In crisis-hit Northern Mali it almost certain the international military intervention is just around the corner – and for many of its citizens this cannot come soon enough.
It has been some ten months since a counter-productive military coup destabilised the country and allowed a loose alliance of nationalist Tuareg and Islamist rebels to take control of territory equivalent in size to France. Since then the military has handed over to a shaky civilian administration, whilst the rebels’ marriage of convenience has broken down, with the Islamist groups coming out on top.
The consequences for ordinary Northerners have been catastrophic, following the imposition of a brutally harsh interpretation of Sharia Law across the region. Those accused of robbery have had their limbs hacked off, couples found having sex outside of wedlock have been stoned to death and other ‘offenders’ are regularly flogged, all publicly before terrified crowds.
Yet things are set to get far worse: already the rebels are making lists of unmarried mothers, raising fears of mass-executions. And all the while they are regularly destroying beautiful ancient shrines, on the basis that they do not fit with their own warped version of Islam.
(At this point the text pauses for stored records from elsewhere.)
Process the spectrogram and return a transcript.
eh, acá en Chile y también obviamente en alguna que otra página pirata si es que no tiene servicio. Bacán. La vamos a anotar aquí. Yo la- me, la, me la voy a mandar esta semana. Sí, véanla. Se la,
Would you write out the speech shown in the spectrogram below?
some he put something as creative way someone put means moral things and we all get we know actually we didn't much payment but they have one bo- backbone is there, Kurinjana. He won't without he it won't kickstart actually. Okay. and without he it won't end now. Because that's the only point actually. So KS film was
As for the on-going food crisis, rebel activity is both hampering relief in Mali itself and exacerbating shortages in neighbouring states by driving huge flows of refugees over the borders.
These abuses have played a part in the increasingly urgent international response, which in recent weeks has seen a UN resolution laying the groundwork for intervention and the Economic Community of West African State (ECOWAS) begin to draw up a military strategy.
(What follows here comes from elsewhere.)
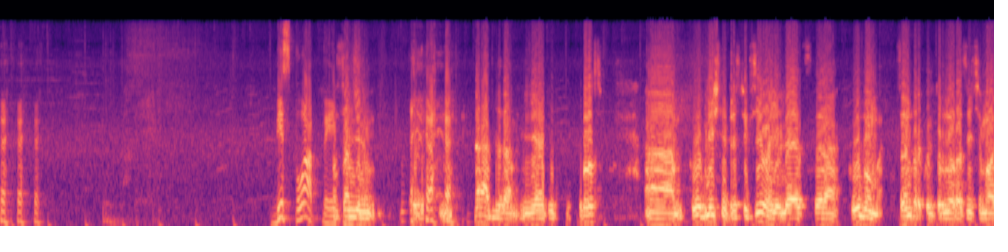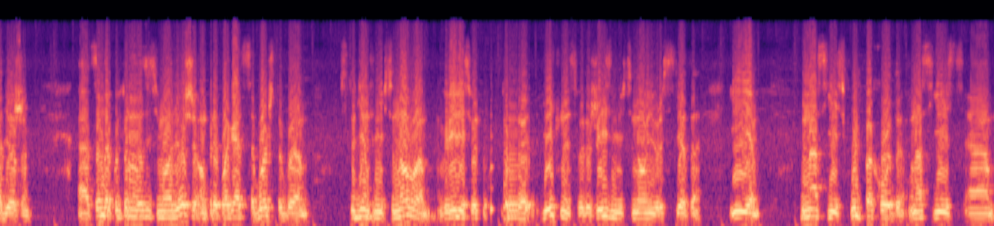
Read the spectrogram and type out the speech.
Бесплатные. На самом деле, да, да, да, я вопрос. А, клуб «Личная перспектива» является клубом Центра культурного развития молодежи. А, Центр культурного развития молодежи, он предполагает собой, чтобы студенты нефтяного влились в эту культурную деятельность, в эту жизнь нефтяного университета. И у нас есть культ похода, у нас есть а,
Beyond human rights, an even more pressing concern for many states is the continental or even global implications of a new base of power for radical Islamist groups, especially given that vast numbers of foreign Jihadists have flocked to the area bolstering al-Qaeda in the Islamic Maghreb (AQIM), the local incarnation of the international network. With al-Shabab on the back-foot in Somalia and moderate successes against Boko Haram in Nigeria, any consolidation of power by the rebels would present a major set-back to the struggle against violent Islamism in Africa, which is seen as a key battleground in the broader global picture. For this reason states across the world are keen to line-up behind the imminent ECOWAS intervention, with France in particular already promising practical logistical support.
However whilst it brings wider support for intervention, the international-jihadist context of the crisis also threatens to make this long and bloody affair. Furthermore, whilst the Tuareg nationalist militias have no love for the Islamists and may even play some role in deposing them, they will be disinclined to allow the Malian state to reassert its authority in the territory they regard as Azawad. On top of all this, friction remains between Mali’s weak government and assertive military, with the possibility of a future coup still lingering. ECOWAS troops may then ultimately find themselves caught between a jihad, a secessionist conflict and a national power struggle.
Right now- for the sake of those suffering under the rebels and for the wider region, ECOWAS intervention seems the only viable option…but it won’t be an easy one.